Nor is it difficult to see the reason of this, for, if we serve Christ, we are certain to meet with opposition. The mighty hosts of hell will come against us, to hinder and to oppose us.
Let us, then, be prepared for their attack. Let us set a watch against them. Satan and his forces always watch for our weakest point. Let us find out what that point is. What is the weak part of our defences? Is it selfishness? Is it pride? Is it prayerlessness? Is it temper? Is it an unkind spirit? Whatever it is by which we are most easily led astray, that is our weak spot, and there we ought to set a double watch. David had his weak spot, and he knew it: unguarded, hasty words were ever coming out of his mouth, but he found out the weak point in his defences, and there he set a strong and powerful guard. He called upon God Himself to keep out the enemy at that weak place:
‘Set a watch, O Lord, before my mouth. Keep the door of my lips.’
Let us not only watch, but let us ever be ready to fight. Never let us lay down the sword of the Spirit, or the shield of faith. Never for a moment let us put off our armour, for we never know when the next attack may come. The unguarded moment is the moment for which Satan always watches, and which he knows only too well how to use.

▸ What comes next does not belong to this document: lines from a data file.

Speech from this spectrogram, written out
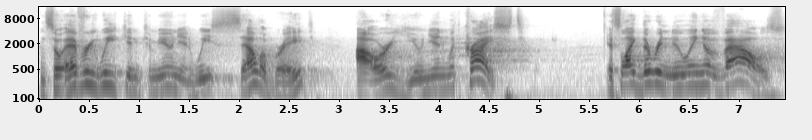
And so every week in communion, we celebrate our union with Christ. It's like the renewing of vows.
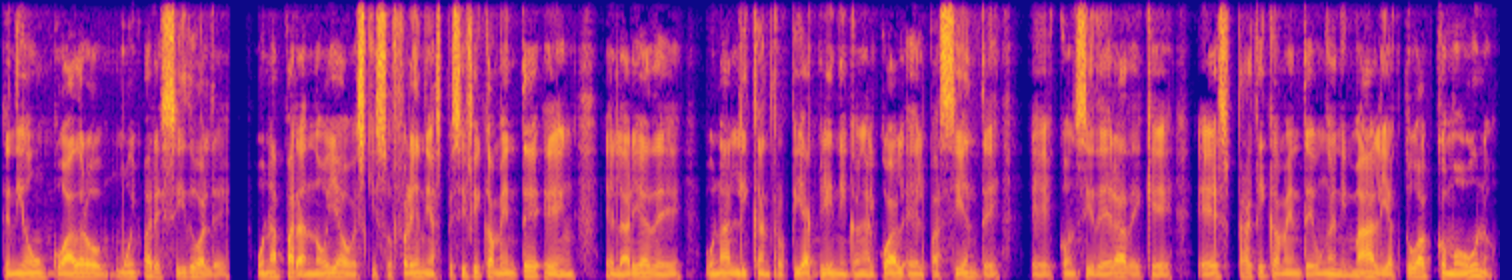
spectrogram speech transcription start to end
tenía un cuadro muy parecido al de una paranoia o esquizofrenia, específicamente en el área de una licantropía clínica, en el cual el paciente eh, considera de que es prácticamente un animal y actúa como uno.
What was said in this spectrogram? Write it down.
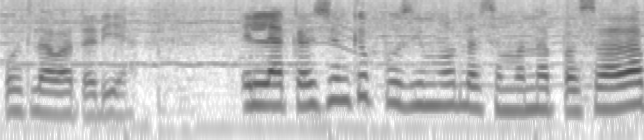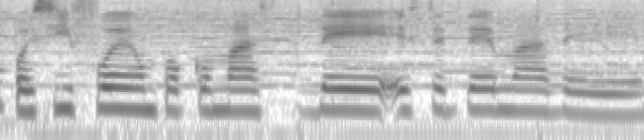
pues la batería. En la canción que pusimos la semana pasada pues sí fue un poco más de este tema de,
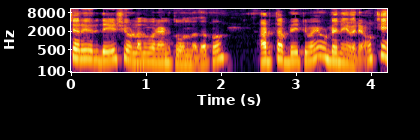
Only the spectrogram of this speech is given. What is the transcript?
ചെറിയൊരു ദേഷ്യമുള്ളത് പോലെയാണ് തോന്നുന്നത്. അപ്പം അടുത്ത അപ്ഡേറ്റുമായി ഉടനെ വരാം. ഓക്കെ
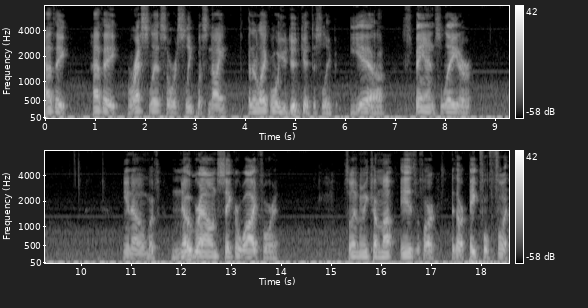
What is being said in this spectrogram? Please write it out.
have a have a restless or sleepless night," but they're like, "Well, you did get to sleep." Yeah, spans later. You know, with no ground, sake or why for it. So when we come up is with our with our achful foot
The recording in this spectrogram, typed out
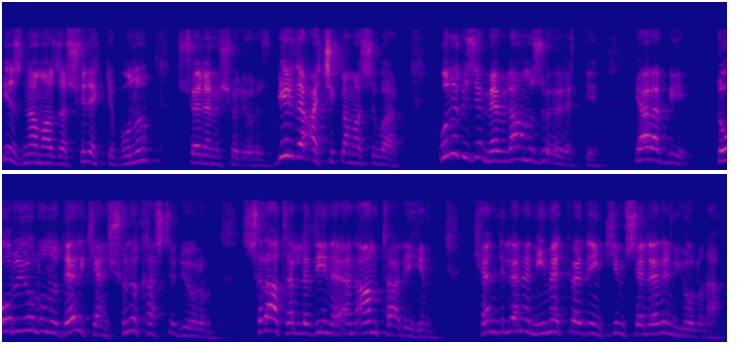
biz namazda sürekli bunu söylemiş oluyoruz. Bir de açıklaması var. Bunu bize Mevlamızı öğretti. Ya Rabbi doğru yolunu derken şunu kastediyorum. Sıratellezine en'amte aleyhim. Kendilerine nimet verdiğin kimselerin yoluna.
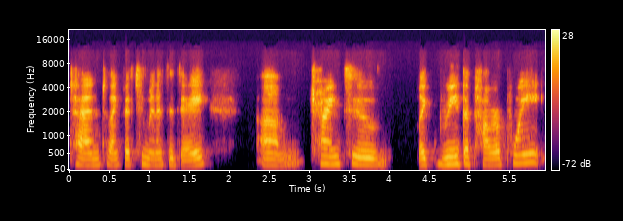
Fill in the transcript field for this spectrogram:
10 to like 15 minutes a day um trying to like read the PowerPoint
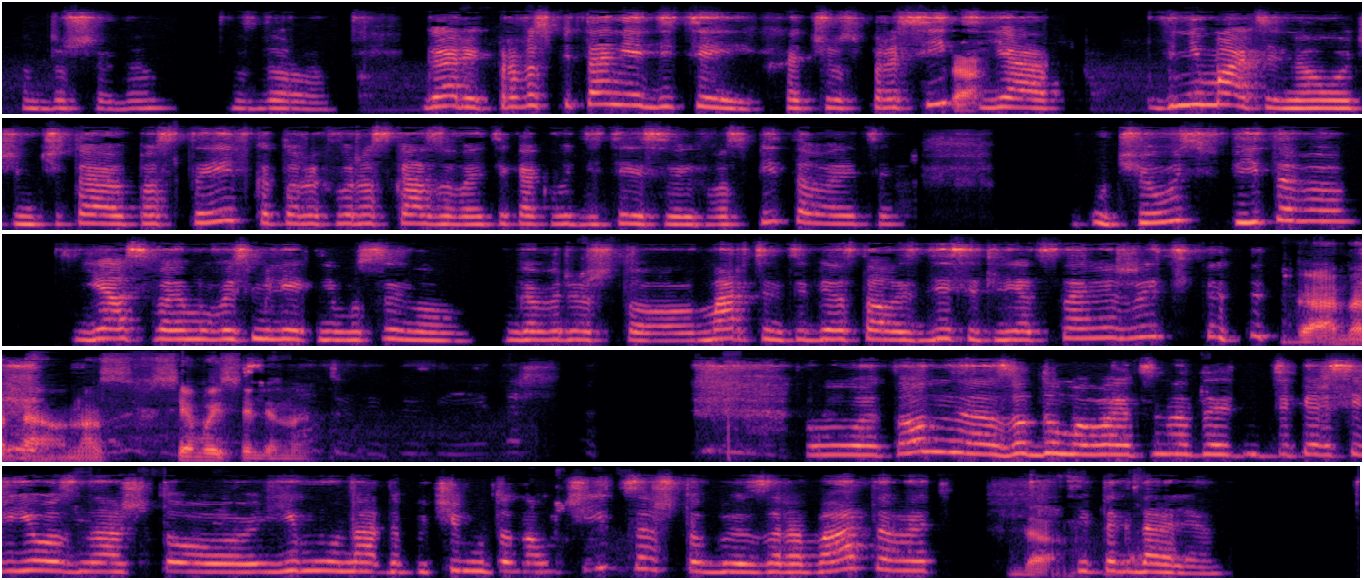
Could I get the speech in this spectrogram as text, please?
От души, да? Здорово. Гарик, про воспитание детей хочу спросить. Да. Я внимательно очень читаю посты, в которых вы рассказываете, как вы детей своих воспитываете. Учусь, впитываю. Я своему восьмилетнему сыну говорю, что Мартин, тебе осталось 10 лет с нами жить. Да, да, да, у нас все выселены. Вот, он э, задумывается над этим теперь серьезно, что ему надо почему-то научиться, чтобы зарабатывать Да. и так далее.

Above all, let us pray, for the watching and the fighting will be of no avail unless we ask and obtain strength from on high. ’Our God shall fight for us,’ cried Nehemiah to his discouraged men. But they had prayed day and night for the help which bore them safely through. ’Ye have not, because ye ask not. Ask, and ye shall receive.’
’Christian, seek not here repose,

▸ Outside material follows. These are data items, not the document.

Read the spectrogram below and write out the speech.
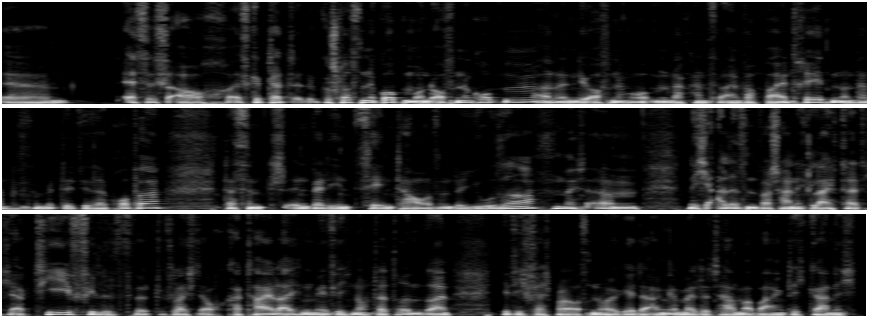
ähm, es ist auch, es gibt halt geschlossene Gruppen und offene Gruppen. Also in die offenen Gruppen, da kannst du einfach beitreten und dann bist du Mitglied dieser Gruppe. Das sind in Berlin zehntausende User. Ähm, nicht alle sind wahrscheinlich gleichzeitig aktiv. Vieles wird vielleicht auch karteileichenmäßig noch da drin sein, die sich vielleicht mal aus Neugierde angemeldet haben, aber eigentlich gar nicht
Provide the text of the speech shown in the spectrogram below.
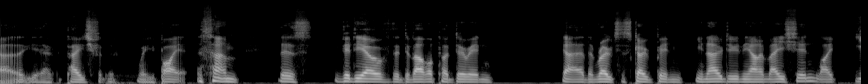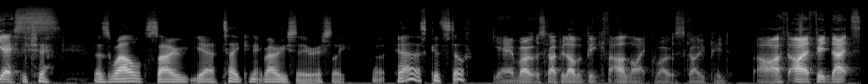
uh, you know the page for the where you buy it. Um, there's video of the developer doing uh, the rotoscoping, you know, doing the animation like Yes. As well. So yeah, taking it very seriously. But, yeah, that's good stuff. Yeah, rotoscoping. I'm a big fan. I like rotoscoping. I, I think that's.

Cast thy dreams of ease away,
Thou art in the midst of foes,
Therefore, Watch and pray.
Gird thy heavenly armour on,
Wear it ever night and day,
Near thee lurks the evil one,
Therefore, Watch and pray.
The World’s Bible.
A great cry, a piercing cry, raised by hundreds of voices, a cry which resounds through the streets of the city, and which is echoed by the surrounding hills. What can be the matter? What can be the cause of this mournful wail?
There was a great cry in Egypt on that awful night, when there was not a house in which there was not one dead. That was the great cry of terror.
Esau raised a great cry when he found that he had lost his father’s blessing, the great cry of disappointment.
There arose a great cry in the council chamber of Jerusalem, when the Apostle Paul stood before his judges,—the cry of conflicting opinion.
But the great cry which is sounding in our ears now is no cry of terror or of disappointment, and the men who join in it are all of one mind; yet the cry is none the less bitter or heartrending. As we listen to it, we can distinguish the shrill voices of women mingled with the deeper ones of men, and we notice also, that, although the cry is one of sorrow and distress, there is a deep undertone of anger and complaining.